The government could have got vt50 million but they got next to nothing. I accept VBTC [Vanuatu Broadcasting and Television Corporation] would have to get “the other side” in order to put them in the best possible light as they are owned by government but we do not need to, provided ethics are followed and the news item is based on fact and not opinion. If Iauko had a problem with Transparency International's criticism of him, he should have taken it up with them or take them to court in the normal way.
You have in fact inferred that we were “biased” and have asked for more balanced reporting. This seems to be agreeing with the minister and you voicing your concerns. I have issues with that as the news on Iauko was perfectly good, followed standard journalism practice and was no excuse for him breaking the law and clearly breaching the Leadership Code.
Transparency International are a very well known NGO fighting corruption and Marie-Noelle Patterson has a huge reputation following her years as Ombudsman. I have no problem whatsoever with their opinions and we do not need permission from Iauko or his comment before we run the column or a letter to the editor. I hope you can see this Moses.
Assaulted a number of times
For your information, I have been assaulted a number of times and not twice as is being claimed. Correctional Services with Jackson Noel a couple of years ago which has not gone to court; Christopher Emele's family with two men and two women when I was breaking news he didn't like on the VMA; assault and rough handling by the police when I was thrown in jail for demanding an officer who assaulted Sam Taffo at a rugby game between [the Police team] and USP [University of the South Pacific] be suspended; assault by Morkin Steven when he was Minister of Finance at Trader Vics, when he reacted to news of his drunken behaviour and car crash was carried.
I let that go as he profusely apologised afterwards.

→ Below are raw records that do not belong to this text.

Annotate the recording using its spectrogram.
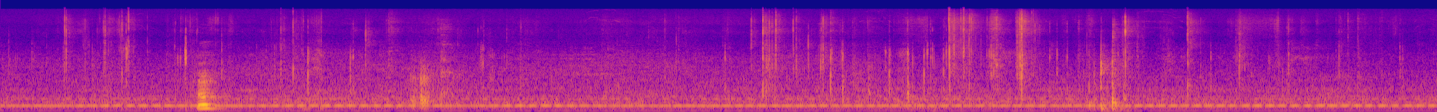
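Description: Scissors snipping open the foil wrapper of a trading-card pack held in a gloved hand, with crinkling of the foil: scattered short snips and crackles, busiest a little past the middle. A faint steady hum runs underneath.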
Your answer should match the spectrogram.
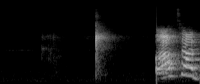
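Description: A single sharp click about a second in, from the marker and metal ruler being handled on the pattern paper. Speech begins near the end.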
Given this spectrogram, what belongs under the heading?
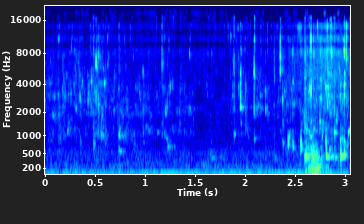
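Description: Water trickles and drips steadily as buckets are filled for hydroponic tulips in a chilly shed, a soft continuous flow with a louder splash near the end.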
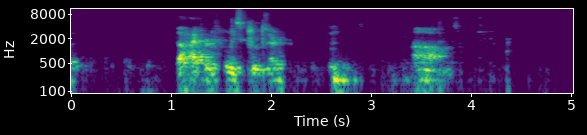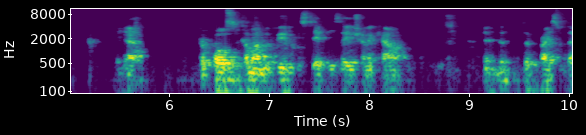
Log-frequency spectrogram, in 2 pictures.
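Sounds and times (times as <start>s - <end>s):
man speaking: 1.1s - 2.8s, 3.4s - 3.8s, 5.5s - 8.4s, 9.2s - 10.0s.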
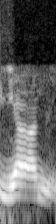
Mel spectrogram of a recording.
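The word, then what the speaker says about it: Jon: How come Jan's name is spelled J-O-N? Yeah, because when you're from that part of the world, J-O-N is Jan.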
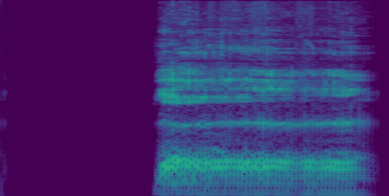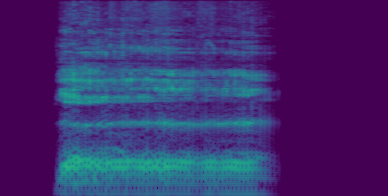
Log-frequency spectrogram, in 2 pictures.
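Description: Musk ox calling: two long, low, steady calls of about two seconds each, the first starting about a second and a half in and the second about a second after the first ends.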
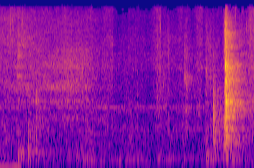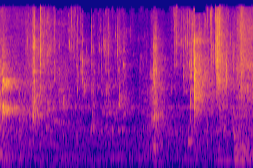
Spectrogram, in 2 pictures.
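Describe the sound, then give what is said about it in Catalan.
Water runs and splashes in uneven bursts, with a few sharper splashes standing out as someone angrily washes their face at a tap in a washroom. No voices are heard. “Es renta la cara, rabiós, i posa la mà sota l'assecador, que no funciona.”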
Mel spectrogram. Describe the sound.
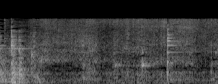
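Thinly sliced onions are stirred as they caramelize in a frying pan. A steady sizzle runs underneath, and scraping strokes of the utensil stand out as a few louder accents. No one speaks.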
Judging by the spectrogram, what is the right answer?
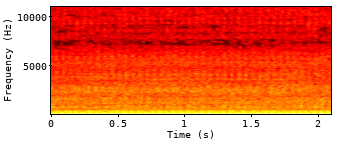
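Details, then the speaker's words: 50cc GY6 mini sport bike scooter at idle after carburetor adjustment and a different (blue) part replacing the performance one: small single putters at a quick, even beat with no stumbling; runs much healthier, normal idle. "it's all right it's running a lot better than it was sounds healthier now"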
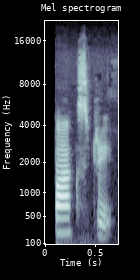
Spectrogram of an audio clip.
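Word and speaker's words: Palk: जलसंधि उसका नाम है पाक जल संधि इंग्लिश में ये स्पेलिंग में ल भी आता है पर ये ल साइलेंट है तो ये पाक जलसंधि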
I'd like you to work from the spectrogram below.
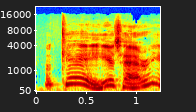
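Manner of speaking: normal talking voice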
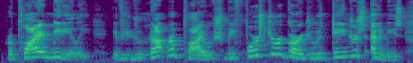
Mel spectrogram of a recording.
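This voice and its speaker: A woman reading aloud gives voice to a booming, commanding male voice from a loudspeaker, speaking loudly and sternly. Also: sing-song, very fast, breathy edge, exaggerated voice. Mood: booming, threatening. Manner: loud, stern, threatening.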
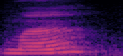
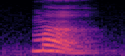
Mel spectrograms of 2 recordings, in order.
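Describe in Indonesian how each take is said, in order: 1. Diucapkan dengan nada kedua. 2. Diucapkan dengan nada keempat. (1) "nada kedua ini agak susah dibacanya... kayak manggil mama" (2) "nada keempat"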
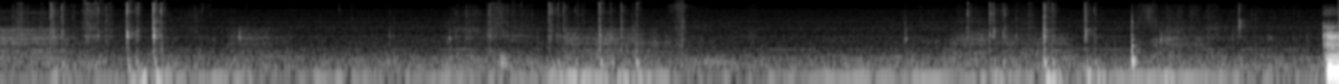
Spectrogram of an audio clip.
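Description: A Wi-Fi password is typed on a computer keyboard in irregular bursts of light, close key clicks with pauses between groups, ending in a firmer tap; no voice is heard.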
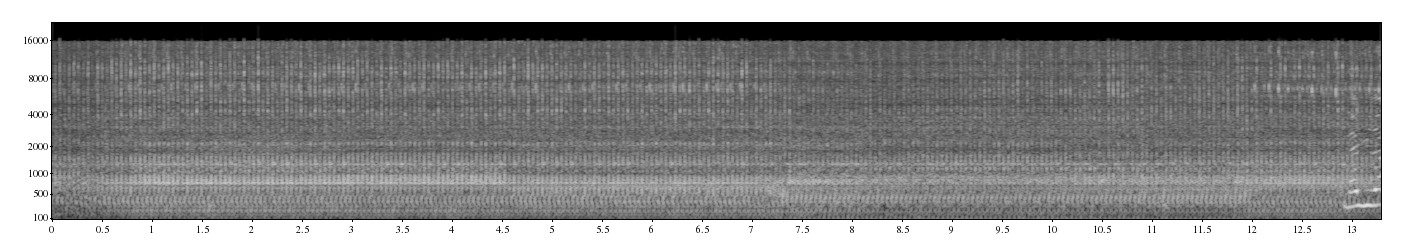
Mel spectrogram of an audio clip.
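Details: 2007 Honda Odyssey Touring 3.5 at steady idle: rough, rattling tick of about 158 per minute. Diagnosed as a damaged timing belt tensioner; tensioner, timing belt and a side engine mount were replaced.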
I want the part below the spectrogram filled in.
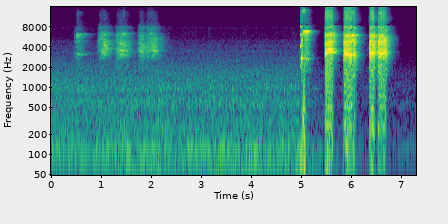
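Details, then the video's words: Kala titar, a black francolin held in a cage: a softer, distant-sounding series of four scratchy notes, then a louder, close burst of four harsh, grating notes over background hiss. "black francolin (kala titar)"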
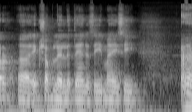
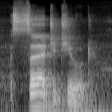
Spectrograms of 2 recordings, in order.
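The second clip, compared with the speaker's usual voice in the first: certitude with first syllable cer stressed; 3 dB quieter than usual. Explaining word stress in an English word: stress on first syllable of certitude. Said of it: "जोर जा रहा है स पे".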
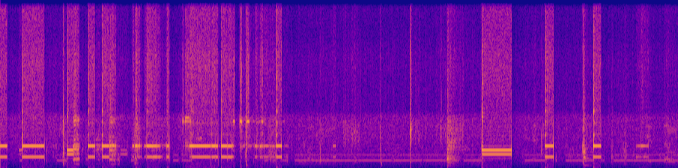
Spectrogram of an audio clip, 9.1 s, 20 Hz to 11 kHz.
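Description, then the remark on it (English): Telephone keypad tones as phone buttons are pressed to mute the phone (6, or star 6): a quick run of short, loud dual-pitched beeps, then a pause with a faint steady hum before a few more scattered button tones. “If you will press 6, you'll be able to mute your phone.”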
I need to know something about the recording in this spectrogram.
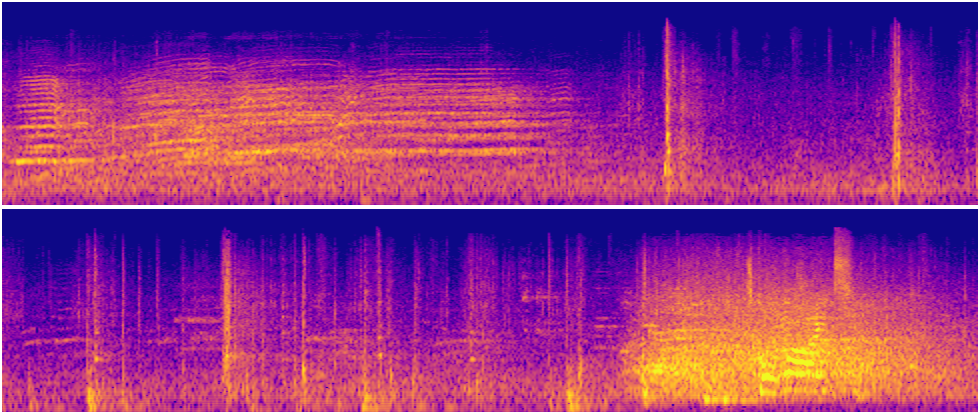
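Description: Arena crowd calling out before the serve. Then a badminton rally: sharp racket strikes on the shuttlecock every second or two. A loud crowd outcry near the end as the rally finishes.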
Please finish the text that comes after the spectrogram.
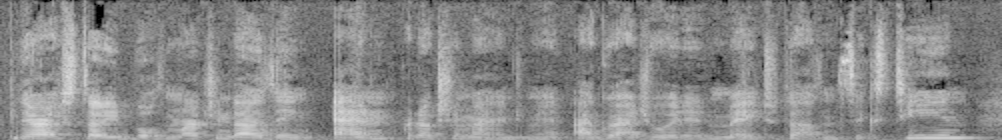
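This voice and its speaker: A woman's voice: medium pitch, brisk, slight background noise. A woman in her twenties from Long Island with an American accent, talking candidly and emphatically in a documentary interview. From Long Island, New York, USA. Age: 20s. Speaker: college alumna being interviewed.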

I was also assaulted by one of Willie Jimmy’s boys over a news item on a court case involving Willie that was in the paper when I was having a friendly conversation with Willie Jimmy at Club Vanuatu. If you recall, Willie then called up and told me to keep him out of the story or he would come and smash the office up - and I refused.
Sabby Natongs sent his boys in when we broke the news of his private security force assisting the VMF. He reacted and tried to stop us printing and I was assaulted. He made me do a custom ceremony at Blacksands and invited VBTC radio and TV to cover my apology.
A year or two later, Natapei as PM admitted in Parliament that Tanna boys under Sabby were helping the VMF and now Sabby even advertises it. He used custom against me when the paper was accurate all along. There have been other minor instances in the 1990s I have forgotten about. Brain cells tend to go when you are hit around so much!
At 53 years of age and an insulin dependent diabetic with health issues [and] not writing much, how bad does this look when Iauko needs to come in [and] bash an older guy with eight other people. If he was a real man he would come by himself as I am a lot older and weaker than him.
This clearly isn't right and my problem now is that I am highly cynical of whether the police and female Public Prosecutor will have the balls to take Iauko to court or not. They haven't with my past two assaults.
Vanuatu Daily Post
SIGN THE STOP VIOLENCE AGAINST JOURNALISTS IN THE PACIFIC PETITION